Many American Jews, out of love for America and also for Israel, are joining - again without noticing it - a growing jingoistic crowd of Americans who are spoiling for what is essentially a worldwide cultural war on Islam.

Quite possibly, these same Jews took part in the organized efforts of citizens who patroled neighborhood mosques and protected their worshipers after September 11. There is no contradiction here, because these Muslim worshipers are Americans. You can see them in the non-stop television commercials now being aired in the United States, alongside the Christian Americans, the Jewish Americans, the white Americans, the black Americans, the Chinese Americans and the countless others, representing every imaginable combination, who proudly and movingly declare, "I am an American."

But those who are not American, those who live in Asia or Africa and wear a galabia instead of jeans, and do not want to give up that galabia for jeans, are now suspected of conspiring to burn down jeans factories in the heart of America, not to mention the church next door and the synagogue down the block. These people are devout Muslims, which is to say, fundamentalists, which is another word for terrorists.

In Israel, too, there are people who have succumbed to the temptation to view themselves as participants in a kind of crusade led by the United States - although the word "crusade" is now avoided as politically incorrect - inspired by a Judeo-Christian culture trying to defend itself against the depredations of Islam. How chests expanded with pride this week at the sight of President Bush speaking of revenge and victory, the Israeli flag visible behind him.
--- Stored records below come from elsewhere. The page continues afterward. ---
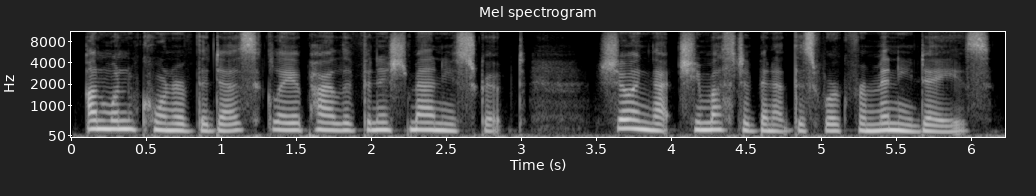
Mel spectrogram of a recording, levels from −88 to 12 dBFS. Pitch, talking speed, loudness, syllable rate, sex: 220 Hz, 230 wpm, -15 LUFS, 5.8 syllables/s, female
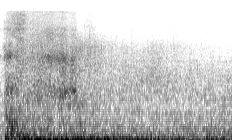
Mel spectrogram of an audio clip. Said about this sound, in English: big explosion right in the water.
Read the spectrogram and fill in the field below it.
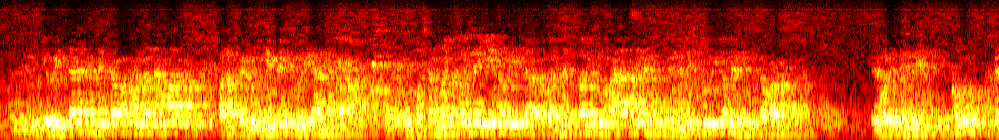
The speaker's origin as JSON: {"language": "Spanish", "region": "Sinaloa", "country": "Mexico", "said": "Yo soy de Sinaloa, papá."}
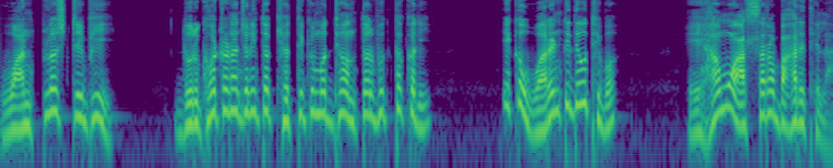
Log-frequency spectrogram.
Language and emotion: Odia, surprised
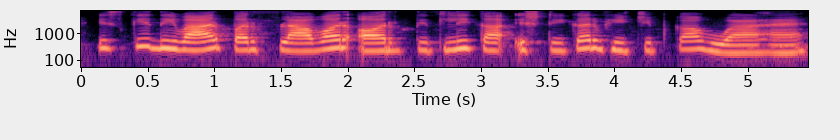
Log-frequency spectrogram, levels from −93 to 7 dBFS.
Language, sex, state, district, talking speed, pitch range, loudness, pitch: Hindi, female, Jharkhand, Garhwa, 130 wpm, 230-275 Hz, -17 LUFS, 240 Hz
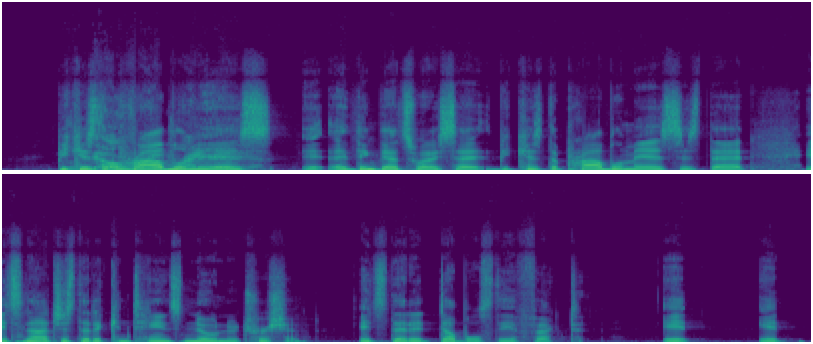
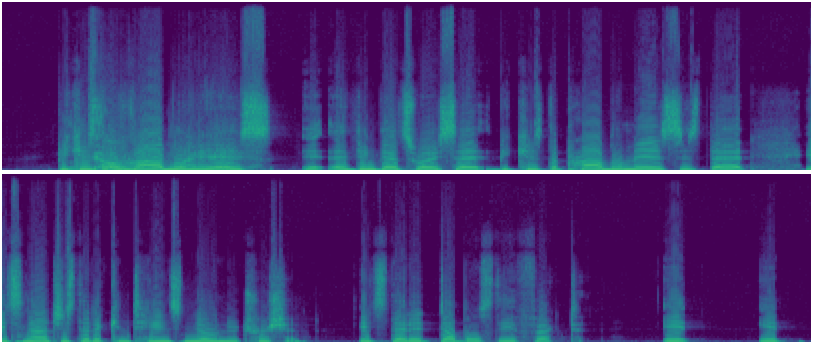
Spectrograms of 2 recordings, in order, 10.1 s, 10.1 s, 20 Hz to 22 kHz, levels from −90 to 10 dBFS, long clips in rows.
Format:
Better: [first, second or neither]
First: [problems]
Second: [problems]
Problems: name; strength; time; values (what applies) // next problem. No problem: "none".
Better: first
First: none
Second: distortion; heavy; 17% of the sound clipped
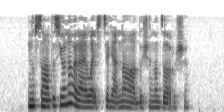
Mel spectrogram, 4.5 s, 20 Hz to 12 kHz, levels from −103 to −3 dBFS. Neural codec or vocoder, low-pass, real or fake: none; 7.2 kHz; real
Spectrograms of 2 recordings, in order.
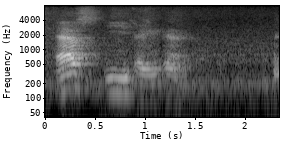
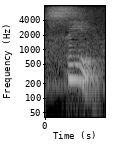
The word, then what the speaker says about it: Sean: the name capital s s e a n now there's a spell s-e-a-m based on Phonics the name should be pronounced scene or Ascend but in reality it is pronounced Sean with a long or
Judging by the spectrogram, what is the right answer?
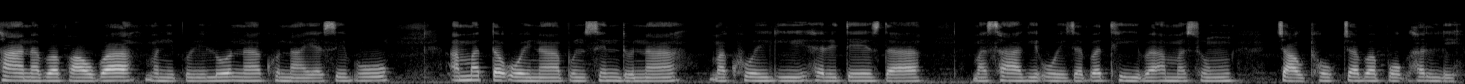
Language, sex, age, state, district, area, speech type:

But again, this is only natural, because a victory over bin Laden is also our victory, and American revenge tastes just as sweet to us. These feelings of satisfaction and solidarity aside, however, we - and American Jews even more so - must distinguish between a war on terrorism and a war of cultures, and we must keep rehearsing that distinction. The Jews have no interest, and no place, in a Huntington-style cultural war of Christianity against Islam, certainly not on the side of Christianity.
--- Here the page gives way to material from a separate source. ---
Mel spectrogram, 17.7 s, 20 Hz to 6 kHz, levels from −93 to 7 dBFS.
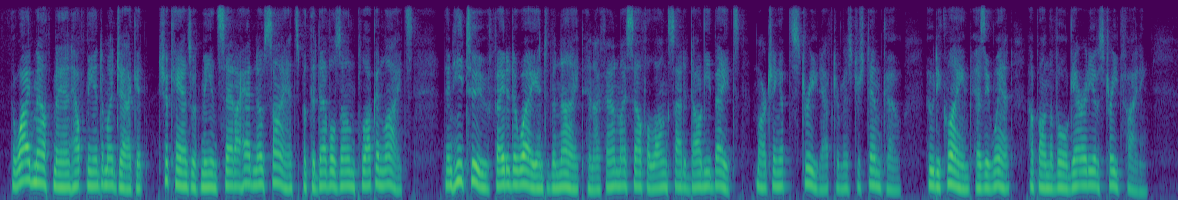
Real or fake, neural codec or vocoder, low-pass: real; none; 5.4 kHz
The violent neighbors' quarrel waged in these parts between Jews and Muslims, Israelis and Palestinians, is dictated by geography. In the end, geographical disputes usually have solutions. But the confrontation between Judaism and Christianity, shaped by history, and even more by theology, is, on a certain deep level, eternal. Perhaps today, after the centuries of blood and fire (with the Crusades marking a particular nadir in the annals of Jewish martyrdom and persecution), an era of tolerance has finally arrived in which the Judeo-Christian debate can be conducted in a dignified manner, without violence and without hate. That is what we mean by Western enlightenment.
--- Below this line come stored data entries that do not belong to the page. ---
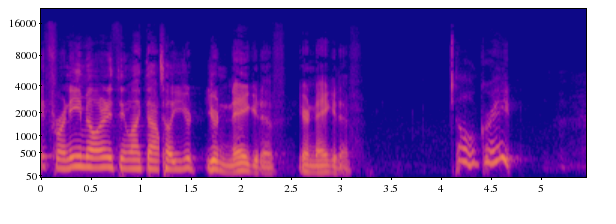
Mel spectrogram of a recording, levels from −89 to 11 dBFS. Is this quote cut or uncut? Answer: cut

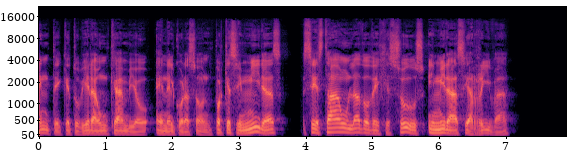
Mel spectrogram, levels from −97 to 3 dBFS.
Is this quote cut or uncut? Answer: uncut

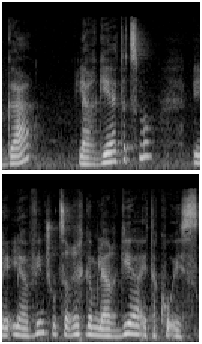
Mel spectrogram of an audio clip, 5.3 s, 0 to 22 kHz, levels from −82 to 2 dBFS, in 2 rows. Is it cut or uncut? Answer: uncut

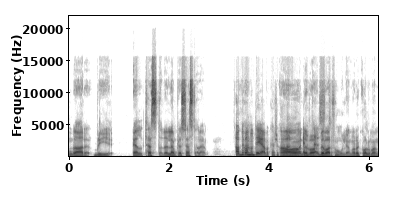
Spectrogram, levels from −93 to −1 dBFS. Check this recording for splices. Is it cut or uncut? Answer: uncut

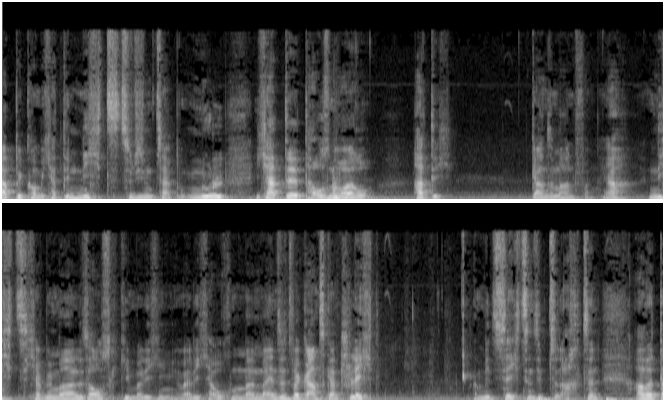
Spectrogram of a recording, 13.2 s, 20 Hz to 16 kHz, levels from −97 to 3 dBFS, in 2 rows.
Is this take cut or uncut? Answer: uncut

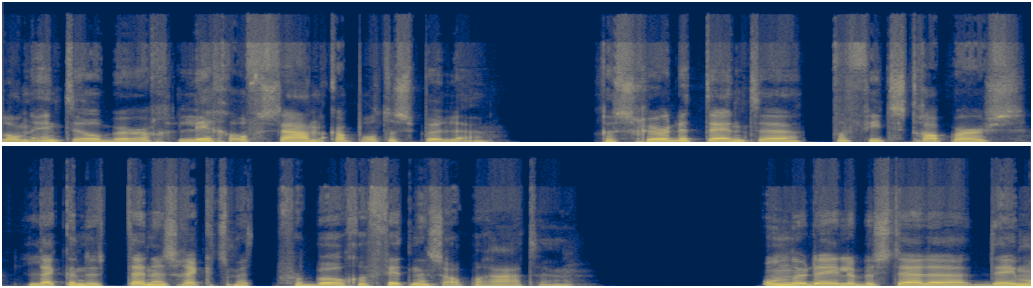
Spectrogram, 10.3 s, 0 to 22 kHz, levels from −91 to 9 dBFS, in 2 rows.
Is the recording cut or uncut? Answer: cut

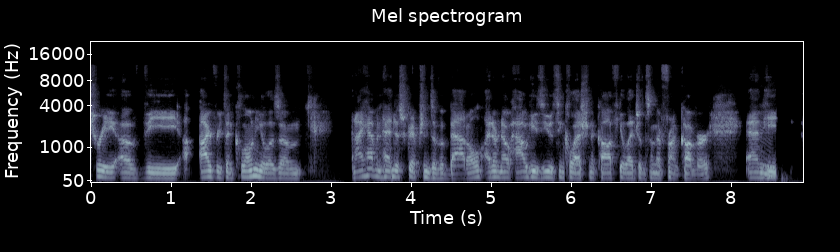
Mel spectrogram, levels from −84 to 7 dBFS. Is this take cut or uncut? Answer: cut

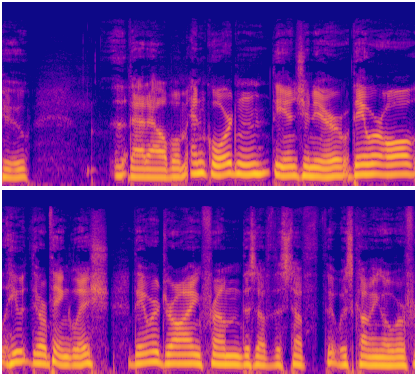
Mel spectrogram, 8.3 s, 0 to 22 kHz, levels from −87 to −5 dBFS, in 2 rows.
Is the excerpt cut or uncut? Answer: cut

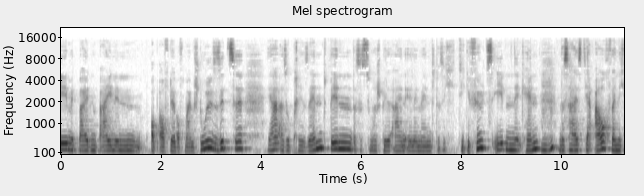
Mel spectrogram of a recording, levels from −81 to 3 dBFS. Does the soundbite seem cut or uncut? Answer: cut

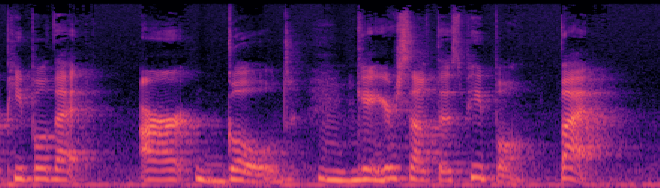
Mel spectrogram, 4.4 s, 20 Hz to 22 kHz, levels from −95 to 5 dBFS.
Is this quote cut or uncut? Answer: uncut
Enlightenment, however, need not erase the horrors of the past, nor blur the differences between our interests for the future. While the United States, the Christian superpower in which the influence of Christian fundamentalists is steadily increasing, can afford to wage war with the peoples of Islam for years, or even generations, the Jewish state does not have that luxury.

The same geography that has pitted Israel and Palestine against each other in the bosom of the Arab world determines Israel's existential interest in avoiding a situation in which the Muslim world perceives the Jewish state as a religious enemy, as opposed to a political and territorial adversary. If that should happen, it is hard to foresee the conflict here ever ending peaceably.

The Israeli right, in its post-'67 messianic folly, has contributed perniciously to the growth of such thinking among the Palestinians and in some of the Arab countries. For American Jews to be swept up now in a headlong Western (read Christian) Kulturkampf against Islam - spuriously citing Jewish nationalism to enhance their zeal - will not only fail to strengthen Israel in the long run, but may weaken its chances of ever been accepted in this region and thriving here.